Becoming a non-executive director can be a fulfilling and worthwhile career move, but sometimes it seems that the ranks are closed to newcomers. Alex Mitchell, Founder of Kit Us Out, Co-Founder of G20 YEA, Chair of IoD 99 and Director of Scottish Canoe Association, sharing his experience on becoming a Non-Executive Director.
If you’re in business and looking for a challenge, I really recommend thinking of applying for a non-executive director (NED) role. As well as opening up a new world to you, it is a great way to learn from other board members, see how a board operates and importantly a great way to bring your own unique expertise and perspective to the board and support the businesses growth and development as a whole.
I recently took up my first NED role, it was a big step for me and one I wasn’t sure would be right. However, after the first board meeting I knew I had made the right decision and it would be a role where I will be able to add value and personally develop, in equal measure.
My own experience
I joined the board of the Scottish Canoe Association (SCA), as a NED, back in November. Apart from a stint at school where I ended up as an instructor, my experience in canoeing has been somewhat minimal and this was my biggest reservation about taking up the post. Through Kit Us Out I have a rough understanding of the sport space, but most of my professional experience has been in the business and entrepreneurship worlds.
I applied for the role for three reasons: Firstly, a mentor of mine said taking up a NED could really help build my skill set in relation to the understanding and role a board plays. Secondly, the role description talked about the boards want to focus on building partnerships within the business community. Thirdly, I spoke to the Chair of the SCA, who was excellent and said the board was really keen to recruit a NED who could bring a different perspective and skill set to the board. As many of us know, finding the right skill set and retaining talent is tough and sometimes you need to be creative, this goes for boards as well.
Why industry experience doesn’t always matter
My background is certainly not in canoeing and sitting on a board with people who have competed in Olympic Games and understand the sport inside out, highlights this! But my job is not to provide direction on the sport side, (thank god!), but to use my skill set to support the board and the association in bringing business and the sport closer together for mutual benefit.
The SCA is forward thinking in this regard, it is keen to get businesses more involved in canoeing, to provide more of a lasting legacy and have more of an impact on the ground. So the kind of projects I can lend my expertise to are things like getting a local business to support their local canoe club, helping open up that sport to a wider audience and potentially more provide funding the enhance the reach of the sport with deprived communities.
A passion to collaborate
I am passionate about the potential for collaboration between sport and business, bringing the two areas closer together where possible and looking at the roles both can play in supporting and enhancing each other. The future plan for my charity, Kit Us Out, is to do far more work in the sport field in the UK and this will only happen through creative collaborations with business and other relevant parties.
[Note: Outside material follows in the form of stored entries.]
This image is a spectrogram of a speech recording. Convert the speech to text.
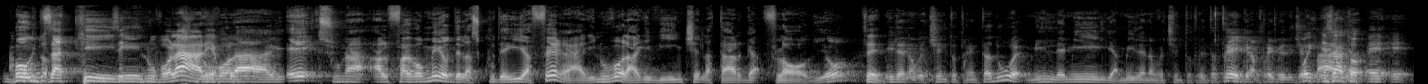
Bolzacchini, sì, Nuvolari. Nuvolari. E su una Alfa Romeo della scuderia Ferrari, Nuvolari vince la targa Florio Sì. 1932, 1000 miglia, 1933, il Gran Premio di Poi, Germania. esatto, eh,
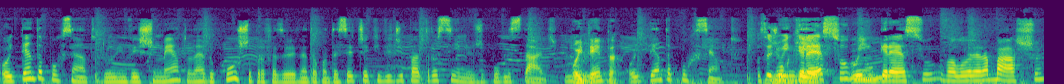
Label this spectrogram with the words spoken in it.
80% do investimento, né, do custo para fazer o evento acontecer tinha que vir de patrocínios, de publicidade. Uhum. 80? 80%. Ou seja, o ingresso O ingresso, o valor era baixo.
From a business perspective, NEDs can help enhance collaboration opportunities, share their insights as well bring new connections into the business. If you are thinking of going global it might be worth seeing if you can get on board a NED that has international experience. If you are keen to bring your business to a more sustainable footing and gain an understanding of non-sustainable business practices (fast fashion being an example), again it would be worth seeking someone who has experience in this space.
One benefit of taking a NED position
For me, and keeping in mind I am only a few months in, it is a very satisfying way to balance your time. You will find yourself surrounded by people with different perspectives to your own, inspiring you in every aspect of your life and challenging you to think differently. This I love.
Your role as a NED
Of course, while one of the reasons for you being there is to add value, another, as mentioned above, crucial role of a non-executive director is to challenge the board. If taking on a non-executive director role appeals to you – and I thoroughly recommend it – do some research into what it actually means and what you will be required to do.
For example, while you’re not an executive director with managerial powers, in the eyes of the law you hold the same responsibilities. Understanding where your role starts and stops is crucial.
To get more of a grasp on this, take a look at the ‘Role of the Non-Executive Director’ course run by the IoD.
- If you want to go ahead with a NED role, it’s worth evaluating the skills of the board and the ones you want to develop. It should be a fair exchange with a reward for you in your own personal development.
- Find out whether everyone on the board is from the same background. If you feel like you might be the odd one out, this bodes well! It means that you can provide balance to an organisation that clearly needs a breath of fresh air.
- Scope out the chair of the board and find out whether they are forward-thinking and open-minded enough to understand they need new and diverse voices.
- Most of all, enjoy the challenge of a brand-new experience – and the satisfaction that you can bring your own unique talents to help an organisation grow
Take your interest further with the IoD Professional Development course
Get all the information and support you need on becoming a non-executive director with the Role of the Non-Executive Director course. It will equip you with practical strategies to build your network, raise your profile to secure an appointment, and add value in the boardroom. On completion of this one day programme you will leave with a profound understanding of the role of a non-executive director, discover the latest interview tips from top industry head-hunters and learn first class strategies to hone your skill set and improve your knowledge. Find out more.